60 Wood Lathe • Machines designed for a fixed location shall be securely anchored to prevent walking or moving. • Follow proper Lock out procedures (CFR 1910.147). NOTE: I f device is plug in and plug is under exclusive control of the person performing o the work, unplugging the machine will suffice. If person performing the work needs to leave the machine before work is complete, proper LOTO procedures are to be followed. • Install awareness devices (signage, barriers, etc.) around saw. • Instruct operators not to wear loose fitting clothing (short sleeves preferred), jewelry (including rings and watches) . or gloves • Instruct operators with long hair to secure in a cap or hair n et. Operating Precautions • Do not use stock that has splits, cracks, or knots. • Allow glued joints to dry before working on stock. Hold tools firmly in both hands. • for the best performance. Keep all cutting tools, blades and cutters sharp • • Make sure the tool rest is set close to the stock. Work only in the area covered by the tool rest; do not attempt to support the tool with your hands.

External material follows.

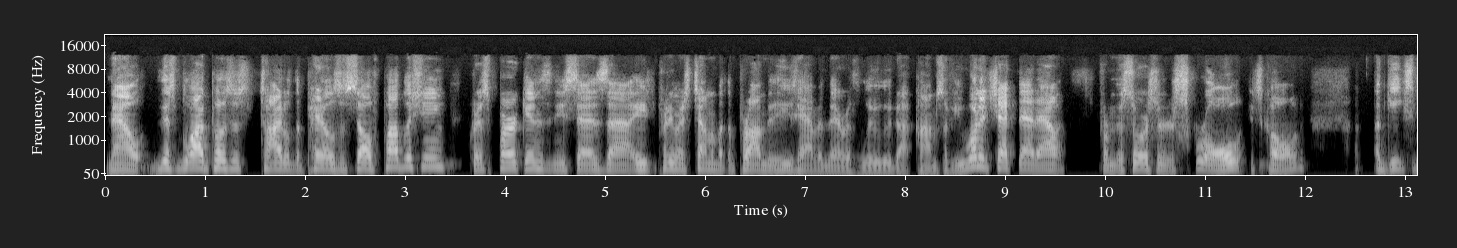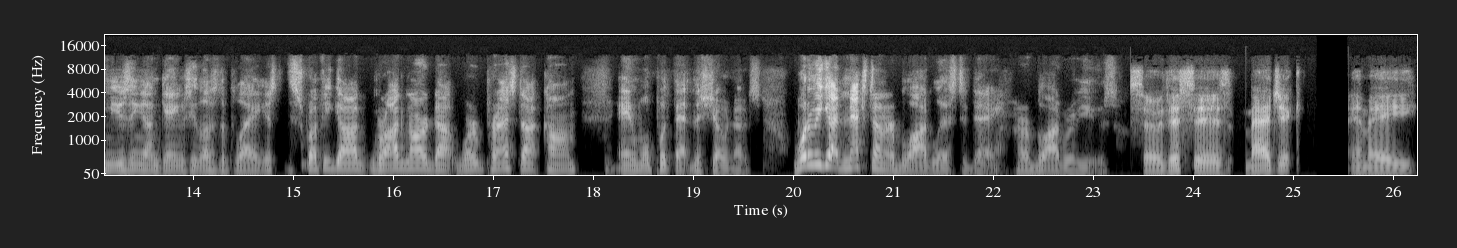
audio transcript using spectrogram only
Now, this blog post is titled The Perils of Self Publishing. Chris Perkins, and he says uh, he's pretty much telling about the problem that he's having there with lulu.com. So if you want to check that out from the Sorcerer's Scroll, it's called a geek's musing on games he loves to play. It's scruffygrognard.wordpress.com, and we'll put that in the show notes. What do we got next on our blog list today? Our blog reviews. So this is Magic, M A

Adjust the tool rest when the lathe is not running. • Check that all locking devices on the tailstock and tool rest assembly (rest and base) are tight before operating the lathe. • Make sure the blank is securely fastened . • Rotate your workpiece by hand to make sure it clears the tool rest and bed before turning the lathe on. Be certain that the workpiece turns freely and is firml y mounted. • for larger ALWAYS CHECK THE SPEED OF THE LATHE BEFORE TURNING IT ON. Use slower speeds diameters or rough pieces, and higher speeds for smaller diameters and pieces that are balanced. • Always start a piece at a slower speed until the workpiece is balanced. If the lathe is shaking or vibrating, lower the speed. If the workpiece vibrates, always stop the machine to check the reason. As a starting point, consult your operator’s manual for recommended speeds for a particular lathe. Make sure the lath e speed is compatible with the size of the blank. • Never make any adjustments other than changing speed while the lathe is turning. Never adjust the tool rest or tailstock while the lathe is turning. 60

61 Wood Lathe Guarding Guidelines Cover lathes used for turning long stock with long curved guards extending over the top of the lathe. Power transmission to be fully guarded. 61

Related documents

AffordableExcellencePDF

AffordableExcellencePDF

HASE LTINE This is the story of the Singapore healthcare system: how it works, how it is financed, its history, where it is going, and AFFORDABLE EXC what lessons it may hold for national health syste...

More info »